A complete list of March 4th candlelight vigils can be found at www.EveofJustice.comand individuals interested in donating to the jumbotron can go to www.firstgiving.com/supremecourtjumbotron.
"There has never been more opportunity or potential for change and growth in our marriage equality movement," said McKay. "The community realizes that we must be the change we want to see in the world. The grassroots community is literally buzzing with life. Straight allies are joining us shoulder to shoulder, new leaders are teaching the old veterans new tricks, the Milk movie and the real-life stars from the Defeat of the Briggs Initiative are touring the state to remind us that corporate is not always better. It is the homemade - from the heart, sharing our lives and connecting as fellow human beings that will set us free. We are through with running our civil rights movement by focus groups and political consultants. We hereby take back our movement, reclaim our voices, our dignity, our power. Together we march proudly, with heads high knowing that it is our generation's responsibility and honor to right this wrong. The time is at hand. The movement awaits. Join us!"
The third and final report concludes Marriage Equality USA’s summary of the thousands of grassroots voices who contributed to the community debriefing following the Prop 8 campaign. "We ask that any future campaign start by reviewing the advice, heartache and recommendations from the people whose lives are as stake. We thank everyone who took the time to provide input on what has been a challenging but ultimately enlightening experience for our community," said McKay. "We have learned from the mistakes of the campaign, dusted ourselves off, and deepened our resolve to strengthen our relationships, to love each other for better or worse, to continue to march forward and to never go back into the shadows again. The world only spins forward – let’s get this done so our families can get busy living their happily ever afters."

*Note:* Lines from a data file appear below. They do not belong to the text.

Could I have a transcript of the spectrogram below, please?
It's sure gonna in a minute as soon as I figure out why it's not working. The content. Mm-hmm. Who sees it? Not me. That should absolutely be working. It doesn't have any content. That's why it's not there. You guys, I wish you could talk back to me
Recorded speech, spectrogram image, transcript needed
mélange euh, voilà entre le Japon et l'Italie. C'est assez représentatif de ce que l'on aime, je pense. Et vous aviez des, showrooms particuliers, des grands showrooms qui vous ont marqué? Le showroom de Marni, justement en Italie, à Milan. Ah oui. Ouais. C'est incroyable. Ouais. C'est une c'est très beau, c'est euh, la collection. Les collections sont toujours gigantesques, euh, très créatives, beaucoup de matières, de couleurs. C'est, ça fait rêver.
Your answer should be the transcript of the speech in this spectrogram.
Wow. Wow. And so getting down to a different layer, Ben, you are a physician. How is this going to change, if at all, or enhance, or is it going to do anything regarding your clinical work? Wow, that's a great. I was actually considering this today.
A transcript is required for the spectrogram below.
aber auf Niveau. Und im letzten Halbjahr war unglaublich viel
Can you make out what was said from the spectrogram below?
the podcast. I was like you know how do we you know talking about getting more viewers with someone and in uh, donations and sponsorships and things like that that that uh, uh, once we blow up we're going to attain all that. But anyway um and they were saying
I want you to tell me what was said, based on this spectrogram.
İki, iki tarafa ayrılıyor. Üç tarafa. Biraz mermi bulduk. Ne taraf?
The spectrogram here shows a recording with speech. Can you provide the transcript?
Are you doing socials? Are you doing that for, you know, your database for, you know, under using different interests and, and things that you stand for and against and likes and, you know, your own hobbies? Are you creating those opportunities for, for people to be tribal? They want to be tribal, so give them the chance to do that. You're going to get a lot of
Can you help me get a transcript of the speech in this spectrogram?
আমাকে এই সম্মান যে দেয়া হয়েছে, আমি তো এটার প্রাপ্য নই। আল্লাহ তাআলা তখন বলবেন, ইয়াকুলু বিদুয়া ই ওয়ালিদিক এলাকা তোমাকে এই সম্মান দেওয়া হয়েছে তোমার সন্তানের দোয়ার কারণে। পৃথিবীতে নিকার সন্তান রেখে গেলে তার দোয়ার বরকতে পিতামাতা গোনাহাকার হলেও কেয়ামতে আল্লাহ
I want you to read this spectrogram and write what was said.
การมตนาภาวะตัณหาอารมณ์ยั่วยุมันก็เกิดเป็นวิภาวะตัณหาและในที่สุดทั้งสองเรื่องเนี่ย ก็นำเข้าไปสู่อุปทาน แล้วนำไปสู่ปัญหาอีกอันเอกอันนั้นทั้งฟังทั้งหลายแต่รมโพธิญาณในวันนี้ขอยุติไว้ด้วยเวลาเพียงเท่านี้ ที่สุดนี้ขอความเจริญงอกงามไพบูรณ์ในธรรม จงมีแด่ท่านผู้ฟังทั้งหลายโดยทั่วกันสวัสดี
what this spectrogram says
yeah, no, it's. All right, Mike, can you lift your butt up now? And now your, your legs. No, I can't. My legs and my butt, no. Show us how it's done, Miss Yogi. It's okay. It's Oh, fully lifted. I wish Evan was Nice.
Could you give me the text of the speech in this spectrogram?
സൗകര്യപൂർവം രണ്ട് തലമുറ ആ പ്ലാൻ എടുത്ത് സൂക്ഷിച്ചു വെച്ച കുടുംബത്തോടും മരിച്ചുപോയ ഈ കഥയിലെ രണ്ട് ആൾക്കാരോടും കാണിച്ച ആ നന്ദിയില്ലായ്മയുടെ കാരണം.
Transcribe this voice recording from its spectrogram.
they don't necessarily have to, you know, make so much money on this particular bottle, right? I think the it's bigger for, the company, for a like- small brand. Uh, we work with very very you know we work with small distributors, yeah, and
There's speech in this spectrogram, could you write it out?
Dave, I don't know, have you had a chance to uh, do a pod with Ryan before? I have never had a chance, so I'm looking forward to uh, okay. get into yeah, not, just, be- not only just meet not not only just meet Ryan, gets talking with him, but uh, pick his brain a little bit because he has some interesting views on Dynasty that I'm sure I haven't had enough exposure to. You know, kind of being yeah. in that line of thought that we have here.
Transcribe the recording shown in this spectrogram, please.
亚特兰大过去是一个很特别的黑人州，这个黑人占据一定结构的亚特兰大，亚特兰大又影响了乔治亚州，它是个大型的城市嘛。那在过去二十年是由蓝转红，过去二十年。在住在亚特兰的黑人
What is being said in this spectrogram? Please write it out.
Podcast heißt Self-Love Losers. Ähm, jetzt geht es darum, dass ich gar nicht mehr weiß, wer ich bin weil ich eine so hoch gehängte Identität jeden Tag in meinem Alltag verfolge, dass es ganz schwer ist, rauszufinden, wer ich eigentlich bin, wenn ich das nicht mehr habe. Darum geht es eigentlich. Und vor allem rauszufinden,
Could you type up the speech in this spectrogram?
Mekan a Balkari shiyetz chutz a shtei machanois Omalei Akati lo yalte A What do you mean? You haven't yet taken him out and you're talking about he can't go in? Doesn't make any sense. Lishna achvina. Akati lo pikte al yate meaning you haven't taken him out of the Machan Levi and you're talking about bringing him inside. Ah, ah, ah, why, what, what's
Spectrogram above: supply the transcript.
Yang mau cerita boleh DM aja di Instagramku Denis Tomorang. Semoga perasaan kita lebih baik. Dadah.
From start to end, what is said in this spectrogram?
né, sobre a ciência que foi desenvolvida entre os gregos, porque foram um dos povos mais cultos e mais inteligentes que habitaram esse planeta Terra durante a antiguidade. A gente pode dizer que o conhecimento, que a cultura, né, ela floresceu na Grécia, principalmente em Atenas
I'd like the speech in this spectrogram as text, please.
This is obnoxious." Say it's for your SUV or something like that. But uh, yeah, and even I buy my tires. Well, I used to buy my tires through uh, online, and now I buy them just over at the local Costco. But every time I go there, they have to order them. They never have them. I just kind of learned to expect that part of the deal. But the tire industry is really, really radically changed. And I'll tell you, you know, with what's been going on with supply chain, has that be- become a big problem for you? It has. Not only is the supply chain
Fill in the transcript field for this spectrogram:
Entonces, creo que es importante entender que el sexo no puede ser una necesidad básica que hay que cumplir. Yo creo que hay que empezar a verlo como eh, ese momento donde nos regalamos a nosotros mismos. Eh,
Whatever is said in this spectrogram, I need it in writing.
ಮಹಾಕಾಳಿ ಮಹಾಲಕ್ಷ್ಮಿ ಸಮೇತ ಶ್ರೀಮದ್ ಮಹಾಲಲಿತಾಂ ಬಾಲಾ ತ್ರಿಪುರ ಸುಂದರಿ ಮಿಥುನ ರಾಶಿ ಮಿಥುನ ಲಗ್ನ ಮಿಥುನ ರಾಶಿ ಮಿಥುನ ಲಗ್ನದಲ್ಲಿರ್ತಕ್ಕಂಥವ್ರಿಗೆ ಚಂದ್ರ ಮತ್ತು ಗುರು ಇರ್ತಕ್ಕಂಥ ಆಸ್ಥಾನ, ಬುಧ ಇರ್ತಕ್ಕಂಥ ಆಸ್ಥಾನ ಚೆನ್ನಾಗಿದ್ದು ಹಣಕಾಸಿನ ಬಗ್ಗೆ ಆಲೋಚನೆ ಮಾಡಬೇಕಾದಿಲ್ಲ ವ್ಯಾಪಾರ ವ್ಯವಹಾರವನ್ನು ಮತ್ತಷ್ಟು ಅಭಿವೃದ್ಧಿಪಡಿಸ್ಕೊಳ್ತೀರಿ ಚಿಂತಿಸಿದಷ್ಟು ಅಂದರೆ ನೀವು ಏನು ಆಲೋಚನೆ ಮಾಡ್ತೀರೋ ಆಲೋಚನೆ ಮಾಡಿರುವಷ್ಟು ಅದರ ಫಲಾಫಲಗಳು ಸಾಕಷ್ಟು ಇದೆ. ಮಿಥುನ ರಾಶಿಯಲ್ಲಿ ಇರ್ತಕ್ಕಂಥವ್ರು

Marriage Equality USA’s three reports on California’s No on 8 campaign, the harm of anti-gay initiatives like Prop 8, and where we go from here are all available for download on Marriage Equality USA's home page at www.marriageequality.org.
Monday, March 2, 2009
Reading this, I grew more and more irritated - where in the history of civil rights has any minority group compromised their rights? What makes us any different? Why set up a "special" new system for a group that has been accused so many times of wanting "special" rights when all we want is what our fellow citizens already have?
I was preparing a post in response, but the Advocate.com presented three great responses from marriage equality leaders that I feel do a much greater job responding than I ever could. They are Evan Wolfson from Freedom to Marry, Nicky Grist of Alternatives to Marriage Project and Jenny Pizer of Lambda Legal, who will be arguing against Prop 8 in the CA Supreme Court this Thursday, March 5th.
An excerpt of Jenny's response:
"We do not think it's a good compromise at all. The heart of the issue is that we're talking about civil marriage and the fact that the government should be treating everyone equally in this civil institution. They would never suggest that the government disallow interfaith or interracial marriages -- or people who remarry after divorce -- just to accommodate some who oppose such unions on religious grounds.
"The government shouldn't avoid this conflict and "compromise" by saying that a minority group that has been discriminated against and excluded for a long time should continue to be kept out of the system in order to accommodate the views of people who think this minority shouldn't have equal rights and should be segregated and subordinated."
Check out the full responses at the Advocate.com.